UberEats: This is the first third party delivery service I ever tried. In writing this article, I already had a bias against UberEats, I used them on a business trip, ordered some Chinese, a no contact order but never got my meal. As soon as I got the "Your order has been delivered" text, I opened my hotel room door but there was no meal there, it was nowhere in sight. There was no knock on the door as instructed. The person delivering the order apparently delivered it to the wrong hotel room and I'm thinking perhaps not even the right floor, so I concluded they must have had a dislexia moment. I put the right room number on the order, looked at the room key cover it as I typed it in online, but maybe that didn't get transferred properly to the delivery ticket, I don't know. I confirmed the delivery person came in the hotel with the front desk, but no meal and no, I didn't get a refund. Funny how you get all kinds of communication when your order is being prepped and is on its way, but after the driver sends that "delivered" text back to the service provider.... You get NOTHING in response. UberEats SUCKS! That a delivery wasn't confirmed to be at the right hotel room was frustrating, but I digress. The cost of the Long John Silver's Fish & Chicken meal was $10.29 (viewed online through to check out). There was a $0.49 delivery fee (I can guarantee it won't be just 49 cents next time) and a suggested tip of $2.78.
DoorDash: After my bad experience with UberEats, I decided to give DoorDash a shot on my next business trip. The first couple delivery fees were free (see below), but now that I've got a few DoorDash deliveries in their history, lately it's been a $9.95 delivery fee, plus what amount in tip I wish to give. For the Long John Silver's Fish & Chicken meal the base cost was $12.59 (see the difference from UberEats?) and a $0 delivery fee with a suggested tip of $4. I haven't had any issues with DoorDash, they've been timely, I get condiments, napkins, plastic ware as needed, but the delivery fee has become a bit cost prohibitive.
Grubhub: The base cost for the meal is $12.59, just like DoorDash, but a $4.99 delivery fee and a suggested tip amount of $4.59. This drives an eat-in or carry-out meal of $10.29 to $22.17. Pricey, and a bit slow in delivery time not weather related, how much are you willing to pay for convenience?
Like I said, these services have their place, especially if you're on the road, flat out don't have time to cook, go get a meal because of a busy schedule or if temps are sub-zero outside. They are indeed convenient. The downside to that is they do manipulate the meal price, play with delivery fees and tinker with suggested tips based on what you're ordering. It's a business, they have to make their money to stay in business.

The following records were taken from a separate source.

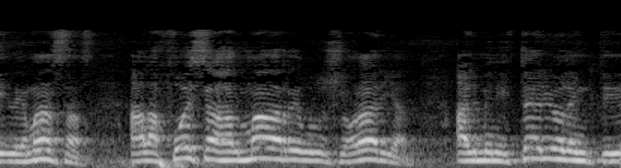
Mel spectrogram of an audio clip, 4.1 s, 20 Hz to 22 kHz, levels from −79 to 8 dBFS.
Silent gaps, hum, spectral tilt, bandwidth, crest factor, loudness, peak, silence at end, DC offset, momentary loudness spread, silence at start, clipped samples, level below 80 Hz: none; none; -8.5 dB/octave; 10.5 kHz; 12 dB; -15 LUFS; -2 dBFS; 0 s; under 0.1%; 10 LU; 0 s; under 0.1%; -40 dBFS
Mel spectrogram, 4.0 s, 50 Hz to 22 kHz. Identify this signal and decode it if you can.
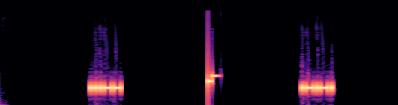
Morse code, heard as a keyed tone, about 48 wpm, 700 Hz. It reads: 3 <AR>
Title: Single Character (Letter:Number:Punctuation:Prosign) Alt 50wpm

To be fair, if you don't like the varying/escalating delivery fees from repeated use, there's a cheat you can use to get around the varying delivery fees. Sign in by creating a new account and using a different email. I'm not a fan of that because I like to keep things simple, but it is a work around if you're looking to save a few bucks for a particular meal or two. But then, why not just get in your vehicle and go somewhere?
To sum, if I'm at home and I don't feel like cooking, I get in my truck and go get my meal. When on the road, depending on my workload, I may or may not use one of these services. It truly depends on how much I want to shell out for convenience. Of the three services reviewed, DoorDash has been the best, but they have also become pricey with their delivery fee for a repeat customer.
Overall, I'm giving these third party delivery services 3 out of 5 Bachelor on the Cheap stars. I need to give UberEats another shot because that initial delivery was hopefully an isolated incident. DoorDash has become cost prohibitive with their delivery fee hikes resulting from repeated use and GrubHub is the most expensive on a per meal basis. Another service needs to enter the mix, a Walmart if you will, no manipulations in meal prices, delivery fees or tip amount. Just one consistent price to deliver a meal to your home, business or hotel room.